51.7 ± 6.3 
47.2 ± 6.5 
51.6 ± 6.2 
51.6 ± 6.2 
51.6 ± 6.2 


TABLE 5 

Results for the KDD cup 99 data: the average cost (£1000) and standard error 
Data Set 
AdaBoost 
AdaCost 
CSB2 
Linear Loss 
Sq Loss 
Cub Loss 
Quad Loss 
5th Loss 

KDD99 
1.96 ± 0.1 
2.05 ± 0.16 
2.02 ± 0.18 
1.94 ± 0.09 
1.49 ± 0.04 
1.38 ± 0.05

1.59 ± 0.10 
1.67 ± 0.07 


A summary of the datasets is given in Table 6.

TABLE 6 

Data set characteristics: size, number of classes, and ratio 
between the frequencies of the least and most common classes. 
Dataset 
# of examples 
# of classes 
Class ratio 

Annealing 
898 
5 
0.01316 
Solar flare 
1389 
7 
0.002562 
Letter 
20000 
26 
0.9028 
Pendigits 
10992 
10 
0.9222028 
Satellite 
6435 
6 
0.4083 
Segmentation 
2310 
7 
1 
Splice 
3190 
3 
0.4634 
Thyroid 
9172 
20 
0.0001476887 
KDD99 
197710 
5 
0.0001278 


We have proposed a novel family of costsensitive boosting methods based on pnorm cost functionals and the gradient boosting framework.
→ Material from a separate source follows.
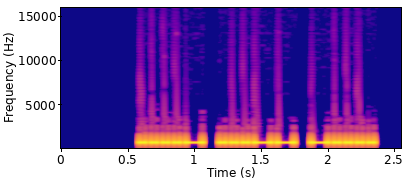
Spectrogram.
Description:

We provided theoretical guarantees for the proposed methods. In addition, we have provided empirical evidence that our approach can lead to excellent performance in practice, as the proposed family of methods outperforms representative algorithms on benchmark data sets.

Various aspects of the present disclosure may be embodied as a program, software, or computer instructions embodied in a computer or machine usable or readable medium, which causes the computer or machine to perform the steps of the method when executed on the computer, processor, and/or machine.

The system and method of the present disclosure may be implemented and run on a generalpurpose computer or specialpurpose computer system. The computer system may be any type of known or will be known systems and may typically include a processor, memory device, a storage device, input/output devices, internal buses, and/or a communications interface for communicating with other computer systems in conjunction with communication hardware and software, etc.

The terms “computer system” and “computer network” as may be used in the present application may include a variety of combinations of fixed and/or portable computer hardware, software, peripherals, and storage devices. The computer system may include a plurality of individual components that are networked or otherwise linked to perform collaboratively, or may include one or more standalone components. The hardware and software components of the computer system of the present application may include and may be included within fixed and portable devices such as desktop, laptop, server. A module may be a component of a device, software, program, or system that implements some “functionality”, which can be embodied as software, hardware, firmware, electronic circuitry, or etc.

The embodiments described above are illustrative examples and it should not be construed that the present invention is limited to these particular embodiments. Thus, various changes and modifications may be effected by one skilled in the art without departing from the spirit or scope of the invention as defined in the appended claims.